Saved entries:
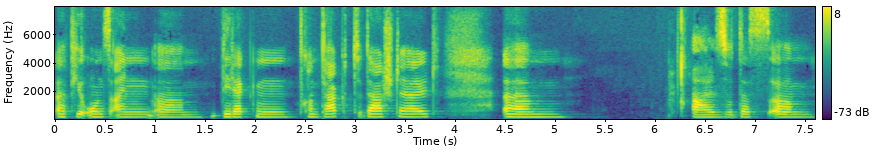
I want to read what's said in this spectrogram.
äh, für uns einen ähm, direkten Kontakt darstellt. Ähm, also das, ähm,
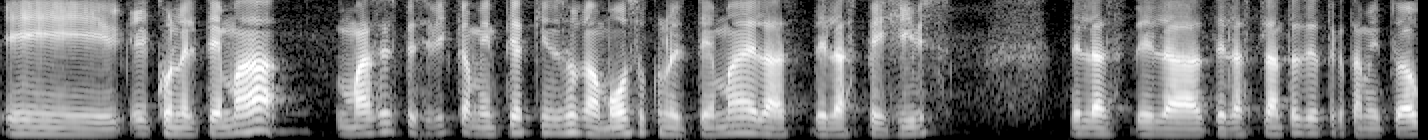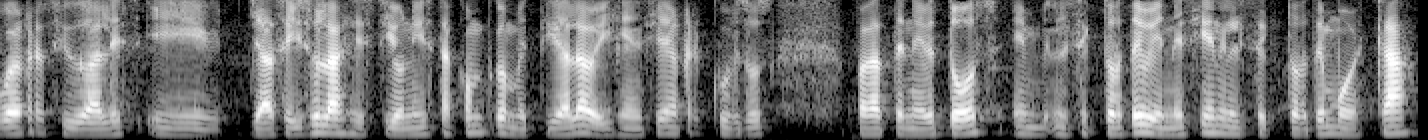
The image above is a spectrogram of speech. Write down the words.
Eh, eh, con el tema, más específicamente aquí en Sogamoso, con el tema de las, de las PEGIRS, de las, de, las, de las plantas de tratamiento de aguas residuales, eh, ya se hizo la gestión y está comprometida la vigencia de recursos para tener dos en el sector de Venecia y en el sector de Morecá.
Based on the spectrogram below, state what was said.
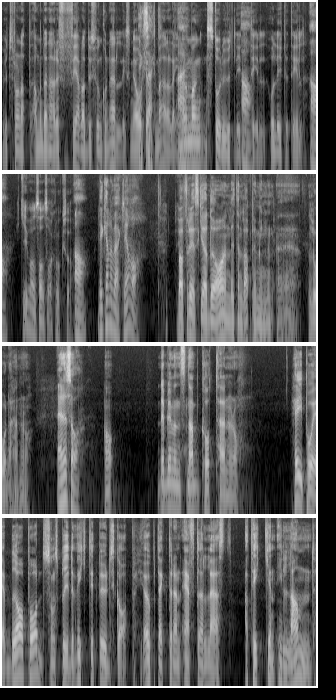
Utifrån att ja, men den här är för jävla dysfunktionell. Liksom. Jag orkar Exakt. inte med det längre. Nej. Men man står ut lite Ja. till och lite till. Ja, Det kan ju vara en sån sak också. ja, det kan det verkligen vara. Bara för det ska jag dra en liten lapp i min eh, låda här nu då. Är det så? Ja. Det blev en snabb kort här nu då. Hej på er, bra podd som sprider viktigt budskap. Jag upptäckte den efter att ha läst artikeln i Land.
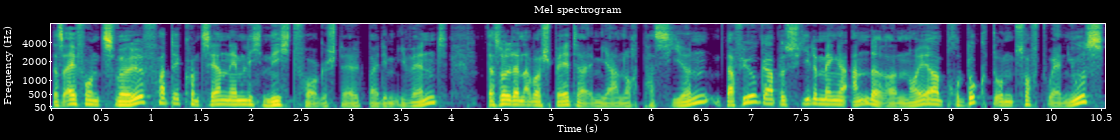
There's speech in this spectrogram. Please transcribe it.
Das iPhone 12 hat der Konzern nämlich nicht vorgestellt bei dem Event. Das soll dann aber später im Jahr noch passieren. Dafür gab es jede Menge anderer neuer Produkt- und Software-News.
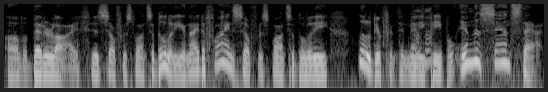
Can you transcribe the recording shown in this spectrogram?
of a better life is self responsibility. And I define self responsibility a little different than many Mhm. people in the sense that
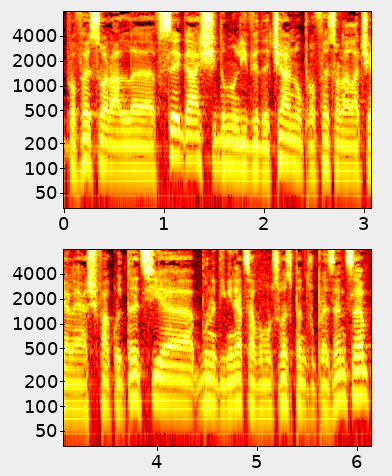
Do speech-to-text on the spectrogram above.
profesor al FSEGA și domnul Liviu Deceanu, profesor al aceleiași facultăți. Bună dimineața, vă mulțumesc pentru prezență.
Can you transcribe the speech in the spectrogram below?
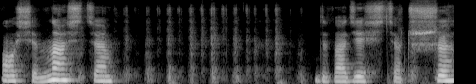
18, 23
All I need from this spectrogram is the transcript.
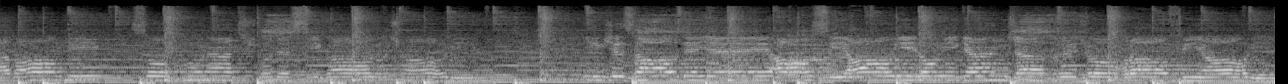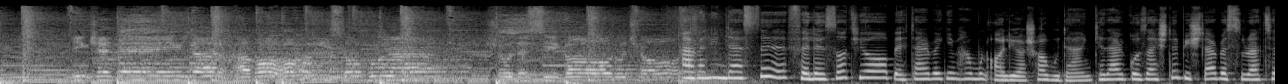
هوایی سکونت شده سیگار و چایی. این که زاده آسیایی رو میگن جبر جغرافیایی. این که لنگ در هوایی سکونت اولین دسته فلزات یا بهتر بگیم همون آلیاش ها بودن که در گذشته بیشتر به صورت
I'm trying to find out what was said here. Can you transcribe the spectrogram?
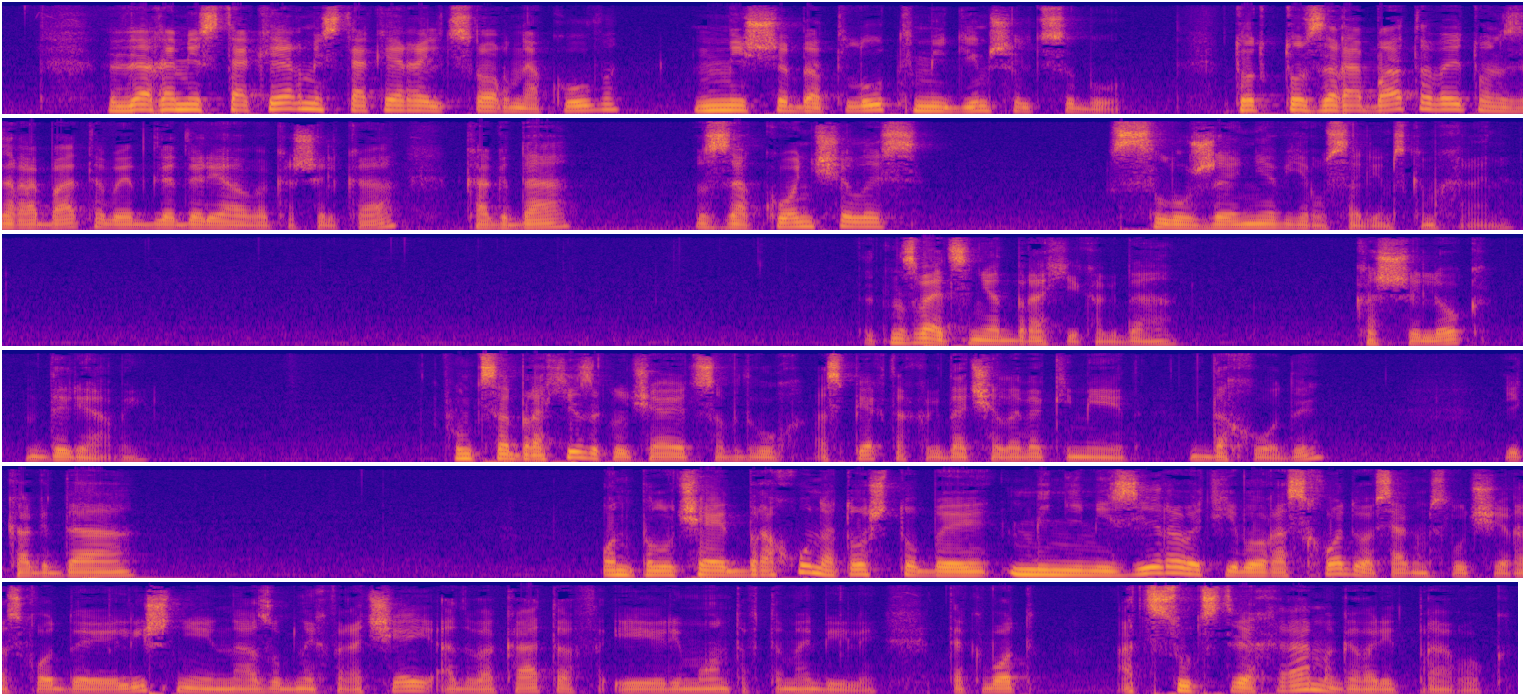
Вера мистакер мистакер эль црор накув мишебатлут мидим шельцебу. Тот, кто зарабатывает, он зарабатывает для дырявого кошелька, когда закончилась служения в Иерусалимском храме. Это называется нет брахи, когда кошелек дырявый. Функция брахи заключается в двух аспектах, когда человек имеет доходы и когда он получает браху на то, чтобы минимизировать его расходы, во всяком случае расходы лишние на зубных врачей, адвокатов и ремонт автомобилей. Так вот, отсутствие храма, говорит пророк,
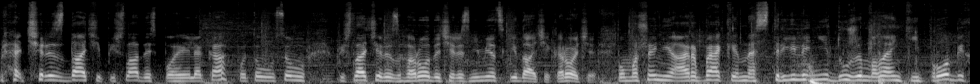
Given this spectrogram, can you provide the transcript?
блядь, через дачі пішла десь по гейляках, по тому всьому пішла через городи, через німецькі дачі. Коротше, по машині аербеки не стріляні, дуже маленький пробіг,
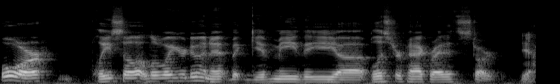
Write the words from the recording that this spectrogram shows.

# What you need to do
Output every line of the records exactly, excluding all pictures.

# Finished task
I want to read what's said in this spectrogram.
äh, für uns einen ähm, direkten Kontakt darstellt. Ähm, also das, ähm,
The image above is a spectrogram of speech. Write down the words.
Eh, eh, con el tema, más específicamente aquí en Sogamoso, con el tema de las, de las PEGIRS, de las, de, las, de las plantas de tratamiento de aguas residuales, eh, ya se hizo la gestión y está comprometida la vigencia de recursos para tener dos en el sector de Venecia y en el sector de Morecá.
Based on the spectrogram below, state what was said.
Utifrån att ja, men den här är för jävla dysfunktionell. Liksom. Jag orkar Exakt. inte med det längre. Nej. Men man står ut lite Ja. till och lite till. Ja, Det kan ju vara en sån sak också. ja, det kan det verkligen vara. Bara för det ska jag dra en liten lapp i min eh, låda här nu då. Är det så? Ja. Det blev en snabb kort här nu då. Hej på er, bra podd som sprider viktigt budskap. Jag upptäckte den efter att ha läst artikeln i Land.
There's speech in this spectrogram. Please transcribe it.
Das iPhone 12 hat der Konzern nämlich nicht vorgestellt bei dem Event. Das soll dann aber später im Jahr noch passieren. Dafür gab es jede Menge anderer neuer Produkt- und Software-News.
Can you transcribe the recording shown in this spectrogram?
of a better life is self responsibility. And I define self responsibility a little different than many Mhm. people in the sense that
Do speech-to-text on the spectrogram above.
profesor al FSEGA și domnul Liviu Deceanu, profesor al aceleiași facultăți. Bună dimineața, vă mulțumesc pentru prezență.
Can you transcribe the speech in the spectrogram below?
18, 23
All I need from this spectrogram is the transcript.
هوایی سکونت شده سیگار و چایی. این که زاده آسیایی رو میگن جبر جغرافیایی. این که لنگ در هوایی سکونت اولین دسته فلزات یا بهتر بگیم همون آلیاش ها بودن که در گذشته بیشتر به صورت
I'm trying to find out what was said here. Can you transcribe the spectrogram?
Вера мистакер мистакер эль црор накув мишебатлут мидим шельцебу. Тот, кто зарабатывает, он зарабатывает для дырявого кошелька, когда закончилась служения в Иерусалимском храме. Это называется нет брахи, когда кошелек дырявый. Функция брахи заключается в двух аспектах, когда человек имеет доходы и когда он получает браху на то, чтобы минимизировать его расходы, во всяком случае расходы лишние на зубных врачей, адвокатов и ремонт автомобилей. Так вот, отсутствие храма, говорит пророк,
Given this spectrogram, can you provide the transcript?
блядь, через дачі пішла десь по гейляках, по тому всьому пішла через городи, через німецькі дачі. Коротше, по машині аербеки не стріляні, дуже маленький пробіг,
Write the words from the recording that this spectrogram shows.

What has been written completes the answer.